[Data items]
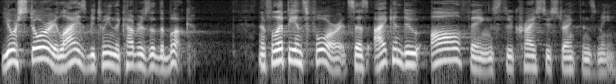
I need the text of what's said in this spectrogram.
Your story lies between the covers of the book. In Philippians 4, it says, I can do all things through Christ who strengthens me.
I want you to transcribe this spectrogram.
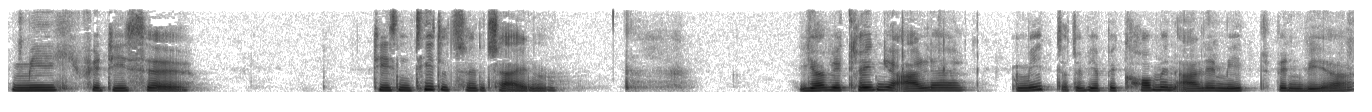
mich für diese diesen Titel zu entscheiden. Ja, wir kriegen ja alle mit oder wir bekommen alle mit, wenn wir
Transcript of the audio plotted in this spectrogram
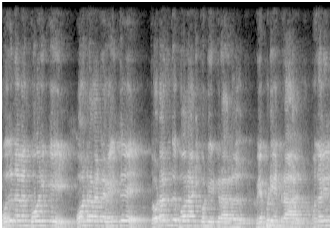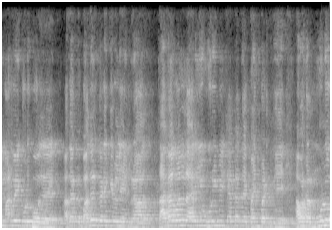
பொதுநலன் கோரிக்கை போன்றவற்றை வைத்து தொடர்ந்து போராடி கொண்டிருக்கிறார்கள். எப்படி என்றால் முதலில் மனுவை கொடுப்போது அதற்கு பதில் கிடைக்கவில்லை என்றால் தகவல் அறியும் உரிமை சட்டத்தை பயன்படுத்தி அவர்கள் முழு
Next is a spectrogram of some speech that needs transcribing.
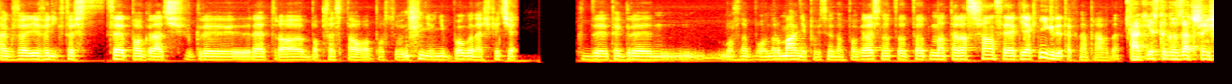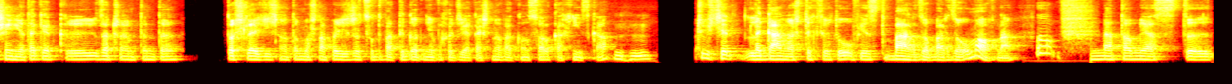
Także jeżeli ktoś chce pograć w gry retro, bo przespał, po prostu nie, nie było go na świecie, gdy te gry można było normalnie powiedzmy tam pograć, no to, to ma teraz szansę jak, jak nigdy tak naprawdę. Tak, jest tego zatrzęsienie. Tak jak y, zacząłem ten, ten, to śledzić, no to można powiedzieć, że co dwa tygodnie wychodzi jakaś nowa konsolka chińska. Mhm. Oczywiście legalność tych tytułów jest bardzo, bardzo umowna. No. Natomiast y,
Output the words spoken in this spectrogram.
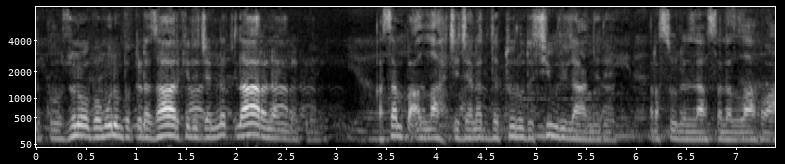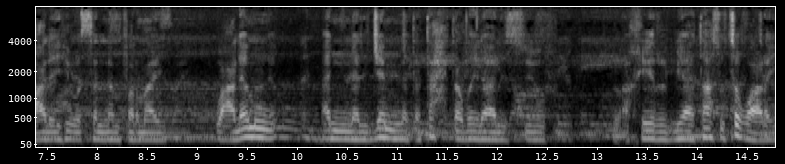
د کروزونو او بمونو په کړزار کې د جنت لاره لنډه کړئ. قسم په الله چې جنت د تورو د سیوري لاندې دی، رسول الله صلی الله علیه وسلم فرمایي، وعلمو ان الجنة تحت ظلال السیوف. نو اخیر بیا تاسو څه غواړئ؟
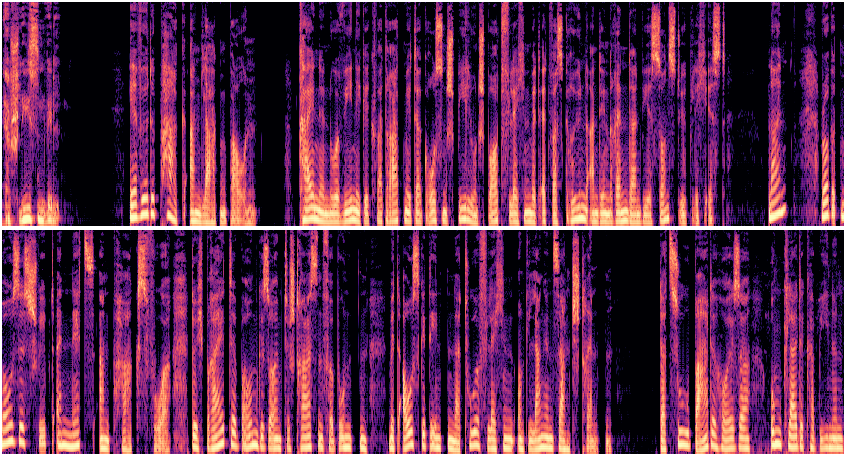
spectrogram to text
erschließen will. Er würde Parkanlagen bauen. Keine nur wenige Quadratmeter großen Spiel- und Sportflächen mit etwas Grün an den Rändern, wie es sonst üblich ist. Nein, Robert Moses schwebt ein Netz an Parks vor, durch breite, baumgesäumte Straßen verbunden, mit ausgedehnten Naturflächen und langen Sandstränden. Dazu Badehäuser, Umkleidekabinen,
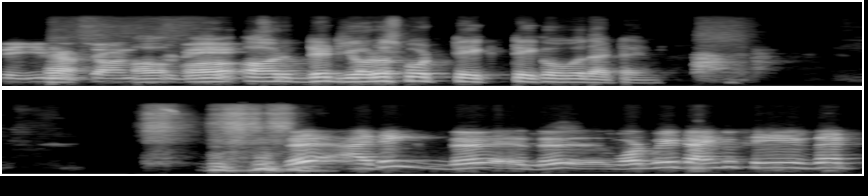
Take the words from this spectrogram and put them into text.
taking yeah. the chance or, today. Or, or, did Eurosport take take over that time? the, I think the the what we're trying to say is that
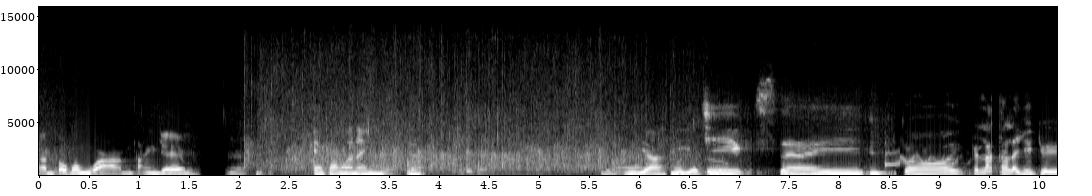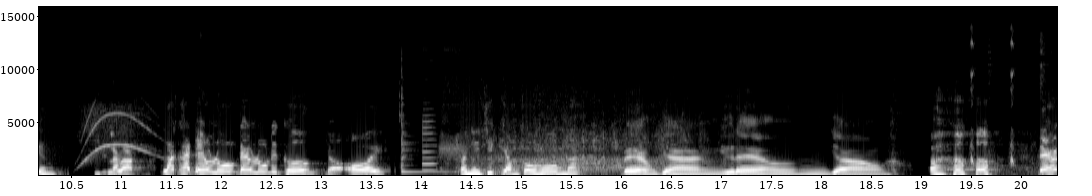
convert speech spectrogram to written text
anh có món quà anh tặng cho em. Em cảm ơn anh. Dạ. gì vậy? Gì vậy chiếc dây trời ơi cái lắc hay là dây chuyền? Lắc. Lắc. Hả? Đeo luôn đeo luôn đi cường. Trời ơi. Coi như chiếc vòng cầu hôn đó? Đeo vàng như đeo vào đeo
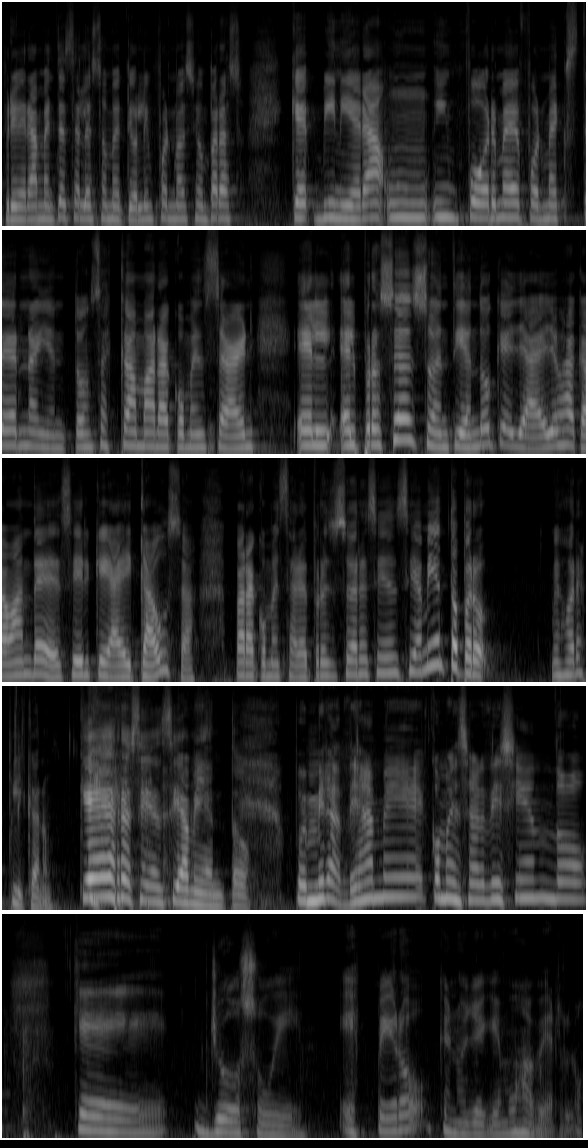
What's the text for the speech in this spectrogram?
primeramente se les sometió la información para que viniera un informe de forma externa y entonces Cámara comenzar el, el proceso, entiendo que ya ellos acaban de decir que hay causa para comenzar el proceso de residenciamiento, pero mejor explícanos, ¿qué es residenciamiento? Pues mira, déjame comenzar diciendo que yo soy Espero que no lleguemos a verlo.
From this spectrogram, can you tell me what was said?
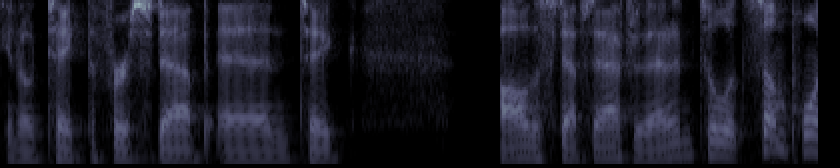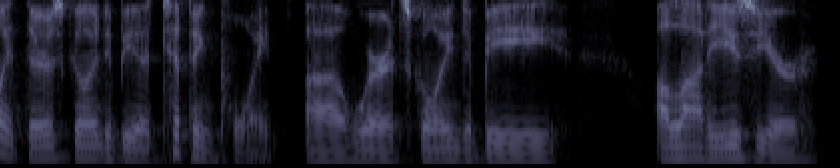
you know take the first step and take all the steps after that until at some point there's going to be a tipping point uh, where it's going to be a lot easier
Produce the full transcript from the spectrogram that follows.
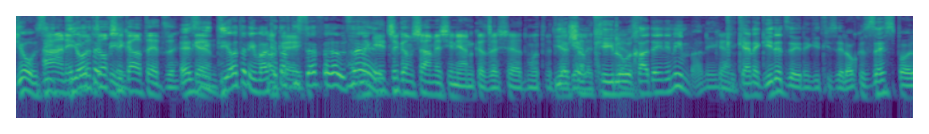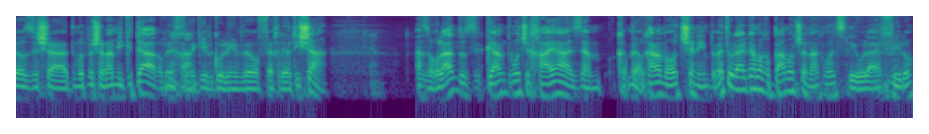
יואו, איזה אה, אני הייתי אידיוט בטוח אני. שהכרת את זה. איזה כן. אידיוט אני, מה אוקיי. כתבתי ספר על זה? נגיד שגם שם יש עניין כזה שהדמות מתגלגלת. יש שם כאילו. אחד העניינים, אני כן. אגיד את זה, נגיד, כי זה לא כזה ספוילר, זה שהדמות משנה מגדר באחד נכון. הגלגולים והופך להיות אישה. אז אורלנדו זה גם דמות שחיה כמה מאות שנים, באמת אולי גם 400 שנה, כמו אצלי אולי אפילו,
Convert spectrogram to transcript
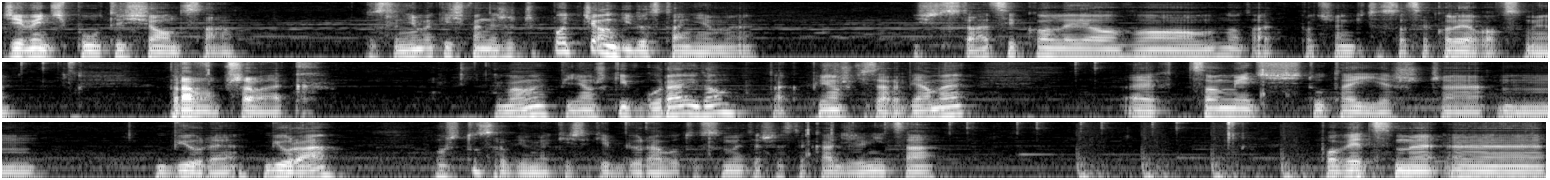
9,5 tysiąca. Dostaniemy jakieś fajne rzeczy? Pociągi dostaniemy. Jakąś stację kolejową. No tak, pociągi to stacja kolejowa w sumie. Brawo Przemek. I mamy? Pieniążki w górę idą? Tak, pieniążki zarabiamy. E, Chcą mieć tutaj jeszcze mm, biury, biura. Może tu zrobimy jakieś takie biura, bo to w sumie też jest taka dzielnica powiedzmy e,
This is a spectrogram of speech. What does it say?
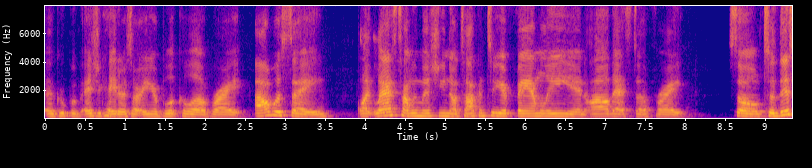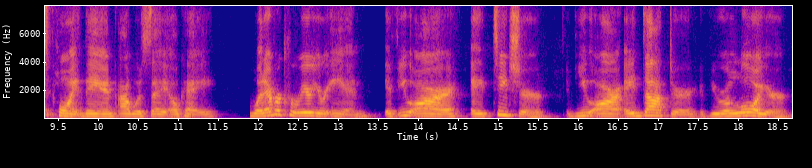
a group of educators are in your book club, right? I would say, like last time we mentioned, you know, talking to your family and all that stuff, right? So to this point, then I would say, okay, whatever career you're in, if you are a teacher, if you are a doctor, if you're a lawyer,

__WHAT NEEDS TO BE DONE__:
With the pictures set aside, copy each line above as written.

__EXERCISE RESULT__:
I need the text of what's said in this spectrogram.
Your story lies between the covers of the book. In Philippians 4, it says, I can do all things through Christ who strengthens me.
I want you to transcribe this spectrogram.
mich für diese diesen Titel zu entscheiden. Ja, wir kriegen ja alle mit oder wir bekommen alle mit, wenn wir
Transcript of the audio plotted in this spectrogram
பொதுநலன் கோரிக்கை போன்றவற்றை வைத்து தொடர்ந்து போராடி கொண்டிருக்கிறார்கள். எப்படி என்றால் முதலில் மனுவை கொடுப்போது அதற்கு பதில் கிடைக்கவில்லை என்றால் தகவல் அறியும் உரிமை சட்டத்தை பயன்படுத்தி அவர்கள் முழு
Next is a spectrogram of some speech that needs transcribing.
Także jeżeli ktoś chce pograć w gry retro, bo przespał, po prostu nie, nie było go na świecie, gdy te gry można było normalnie powiedzmy tam pograć, no to, to ma teraz szansę jak, jak nigdy tak naprawdę. Tak, jest tego zatrzęsienie. Tak jak y, zacząłem ten, ten, to śledzić, no to można powiedzieć, że co dwa tygodnie wychodzi jakaś nowa konsolka chińska. Mhm. Oczywiście legalność tych tytułów jest bardzo, bardzo umowna. No. Natomiast y,
Output the words spoken in this spectrogram.
د کروزونو او بمونو په کړزار کې د جنت لاره لنډه کړئ. قسم په الله چې جنت د تورو د سیوري لاندې دی، رسول الله صلی الله علیه وسلم فرمایي، وعلمو ان الجنة تحت ظلال السیوف. نو اخیر بیا تاسو څه غواړئ؟
spectrogram to text
erschließen will. Er würde Parkanlagen bauen. Keine nur wenige Quadratmeter großen Spiel- und Sportflächen mit etwas Grün an den Rändern, wie es sonst üblich ist. Nein, Robert Moses schwebt ein Netz an Parks vor, durch breite, baumgesäumte Straßen verbunden, mit ausgedehnten Naturflächen und langen Sandstränden. Dazu Badehäuser, Umkleidekabinen,
Take the words from this spectrogram and put them into text.
taking yeah. the chance or, today. Or, or, did Eurosport take take over that time? the, I think the the what we're trying to say is that
convert speech spectrogram to written text
anh có món quà anh tặng cho em. Em cảm ơn anh. Dạ. gì vậy? Gì vậy chiếc dây trời ơi cái lắc hay là dây chuyền? Lắc. Lắc. Hả? Đeo luôn đeo luôn đi cường. Trời ơi. Coi như chiếc vòng cầu hôn đó? Đeo vàng như đeo vào đeo
What's the text for the speech in this spectrogram?
primeramente se les sometió la información para que viniera un informe de forma externa y entonces Cámara comenzar el, el proceso, entiendo que ya ellos acaban de decir que hay causa para comenzar el proceso de residenciamiento, pero mejor explícanos, ¿qué es residenciamiento? Pues mira, déjame comenzar diciendo que yo soy Espero que no lleguemos a verlo.
From this spectrogram, can you tell me what was said?
you know take the first step and take all the steps after that until at some point there's going to be a tipping point uh, where it's going to be a lot easier
Produce the full transcript from the spectrogram that follows.
יואו, איזה אה, אני הייתי אידיוט בטוח אני. שהכרת את זה. איזה כן. אידיוט אני, מה אוקיי. כתבתי ספר על זה? נגיד שגם שם יש עניין כזה שהדמות מתגלגלת. יש שם כאילו. אחד העניינים, אני כן. אגיד את זה, נגיד, כי זה לא כזה ספוילר, זה שהדמות משנה מגדר באחד נכון. הגלגולים והופך להיות אישה. אז אורלנדו זה גם דמות שחיה כמה מאות שנים, באמת אולי גם 400 שנה, כמו אצלי אולי אפילו,
Convert spectrogram to transcript
9,5 tysiąca. Dostaniemy jakieś fajne rzeczy? Pociągi dostaniemy. Jakąś stację kolejową. No tak, pociągi to stacja kolejowa w sumie. Brawo Przemek. I mamy? Pieniążki w górę idą? Tak, pieniążki zarabiamy. E, Chcą mieć tutaj jeszcze mm, biury, biura. Może tu zrobimy jakieś takie biura, bo to w sumie też jest taka dzielnica powiedzmy e,
This is a spectrogram of speech. What does it say?
a group of educators are in your book club, right? I would say, like last time we mentioned, you know, talking to your family and all that stuff, right? So to this point, then I would say, okay, whatever career you're in, if you are a teacher, if you are a doctor, if you're a lawyer,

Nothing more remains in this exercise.